What to do: A picture-free, exact reproduction of the listing that follows is required.

Extracted material:
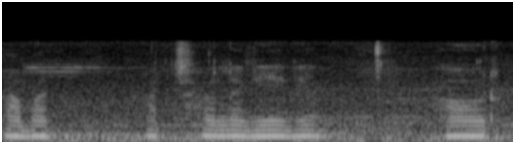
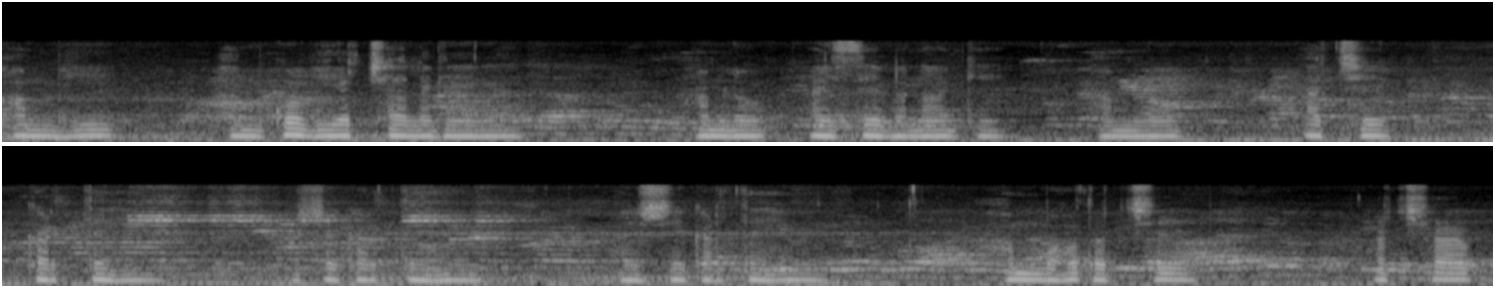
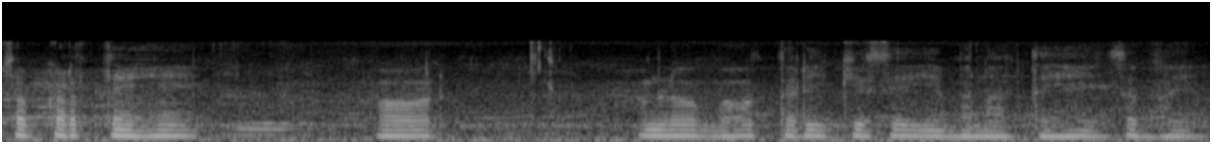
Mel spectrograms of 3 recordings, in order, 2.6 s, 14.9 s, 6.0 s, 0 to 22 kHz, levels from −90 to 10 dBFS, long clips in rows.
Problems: none marked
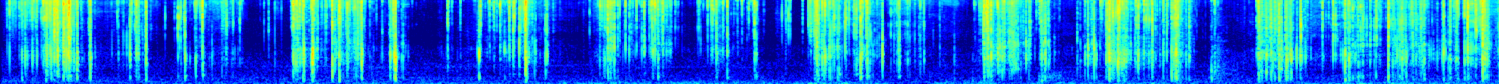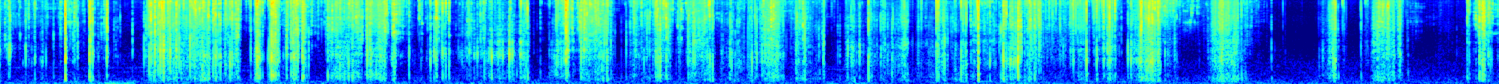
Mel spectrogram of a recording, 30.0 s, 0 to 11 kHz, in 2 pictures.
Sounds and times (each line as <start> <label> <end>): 0.1 Steps on ice 29.9
0.1 ice cracking 19.4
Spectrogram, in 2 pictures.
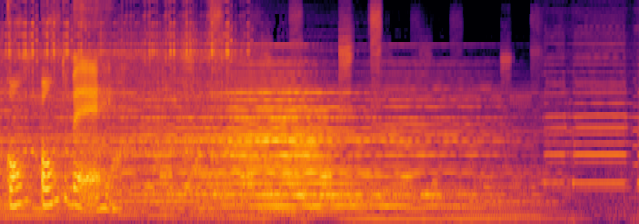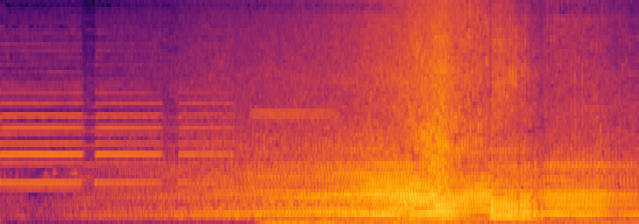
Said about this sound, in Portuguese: Antônio já está costurando carros no trânsito de São Paulo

Answer box:
Mel spectrograms of 3 recordings, in order, 2.6 s, 14.9 s, 6.0 s, 0 to 22 kHz, levels from −90 to 10 dBFS, long clips in rows.
Problems: none marked
Mel spectrogram of a recording, 30.0 s, 0 to 11 kHz, in 2 pictures.
Sounds and times (each line as <start> <label> <end>): 0.1 Steps on ice 29.9
0.1 ice cracking 19.4
Spectrogram, in 2 pictures.
Said about this sound, in Portuguese: Antônio já está costurando carros no trânsito de São Paulo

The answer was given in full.